| Material provided |
################

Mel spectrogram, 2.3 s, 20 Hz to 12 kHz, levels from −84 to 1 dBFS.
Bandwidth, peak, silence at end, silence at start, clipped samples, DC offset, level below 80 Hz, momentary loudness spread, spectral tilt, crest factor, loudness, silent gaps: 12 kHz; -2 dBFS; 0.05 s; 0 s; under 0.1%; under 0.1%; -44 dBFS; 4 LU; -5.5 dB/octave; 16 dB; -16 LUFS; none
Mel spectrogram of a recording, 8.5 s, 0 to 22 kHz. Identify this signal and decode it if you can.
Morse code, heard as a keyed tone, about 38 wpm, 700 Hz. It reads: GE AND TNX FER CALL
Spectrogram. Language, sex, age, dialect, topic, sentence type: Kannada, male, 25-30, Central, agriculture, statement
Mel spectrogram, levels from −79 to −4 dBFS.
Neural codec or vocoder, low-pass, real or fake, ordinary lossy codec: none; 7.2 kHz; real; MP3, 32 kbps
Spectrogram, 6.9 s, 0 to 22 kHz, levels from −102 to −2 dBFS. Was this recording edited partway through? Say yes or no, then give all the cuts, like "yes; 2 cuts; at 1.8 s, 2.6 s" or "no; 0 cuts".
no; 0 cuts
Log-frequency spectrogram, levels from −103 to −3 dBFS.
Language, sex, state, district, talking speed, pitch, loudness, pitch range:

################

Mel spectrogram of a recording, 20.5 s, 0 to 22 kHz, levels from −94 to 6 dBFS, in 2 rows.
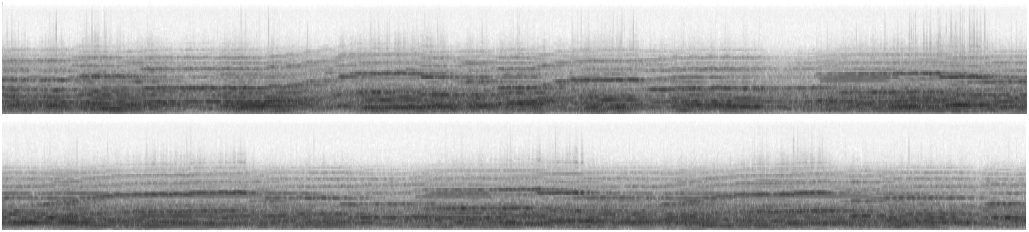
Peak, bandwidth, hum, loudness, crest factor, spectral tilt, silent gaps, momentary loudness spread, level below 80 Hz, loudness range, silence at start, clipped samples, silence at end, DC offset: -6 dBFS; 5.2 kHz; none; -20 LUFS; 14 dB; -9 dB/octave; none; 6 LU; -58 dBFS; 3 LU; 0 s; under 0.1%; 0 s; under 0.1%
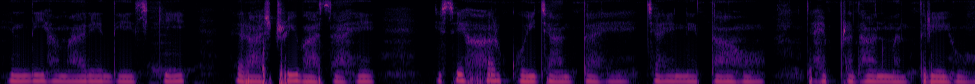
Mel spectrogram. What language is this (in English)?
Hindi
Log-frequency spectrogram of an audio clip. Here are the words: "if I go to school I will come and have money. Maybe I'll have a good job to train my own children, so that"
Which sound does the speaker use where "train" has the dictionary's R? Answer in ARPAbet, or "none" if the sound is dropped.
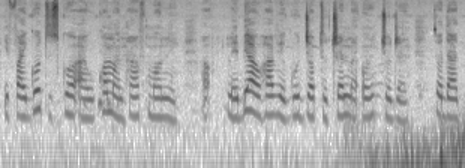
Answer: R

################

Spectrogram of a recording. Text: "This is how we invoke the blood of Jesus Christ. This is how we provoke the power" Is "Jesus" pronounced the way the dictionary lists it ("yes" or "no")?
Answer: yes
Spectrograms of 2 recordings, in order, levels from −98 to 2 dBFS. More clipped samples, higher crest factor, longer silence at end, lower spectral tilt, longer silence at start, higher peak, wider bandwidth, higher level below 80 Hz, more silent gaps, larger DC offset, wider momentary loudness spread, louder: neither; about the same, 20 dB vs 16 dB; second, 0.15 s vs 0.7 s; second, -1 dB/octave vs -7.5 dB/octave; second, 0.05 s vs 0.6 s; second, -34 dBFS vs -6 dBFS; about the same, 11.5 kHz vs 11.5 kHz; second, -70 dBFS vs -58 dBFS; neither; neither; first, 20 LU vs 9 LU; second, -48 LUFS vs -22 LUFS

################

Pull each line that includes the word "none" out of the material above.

| Task output |
Bandwidth, peak, silence at end, silence at start, clipped samples, DC offset, level below 80 Hz, momentary loudness spread, spectral tilt, crest factor, loudness, silent gaps: 12 kHz; -2 dBFS; 0.05 s; 0 s; under 0.1%; under 0.1%; -44 dBFS; 4 LU; -5.5 dB/octave; 16 dB; -16 LUFS; none
Neural codec or vocoder, low-pass, real or fake, ordinary lossy codec: none; 7.2 kHz; real; MP3, 32 kbps
Peak, bandwidth, hum, loudness, crest factor, spectral tilt, silent gaps, momentary loudness spread, level below 80 Hz, loudness range, silence at start, clipped samples, silence at end, DC offset: -6 dBFS; 5.2 kHz; none; -20 LUFS; 14 dB; -9 dB/octave; none; 6 LU; -58 dBFS; 3 LU; 0 s; under 0.1%; 0 s; under 0.1%
Which sound does the speaker use where "train" has the dictionary's R? Answer in ARPAbet, or "none" if the sound is dropped.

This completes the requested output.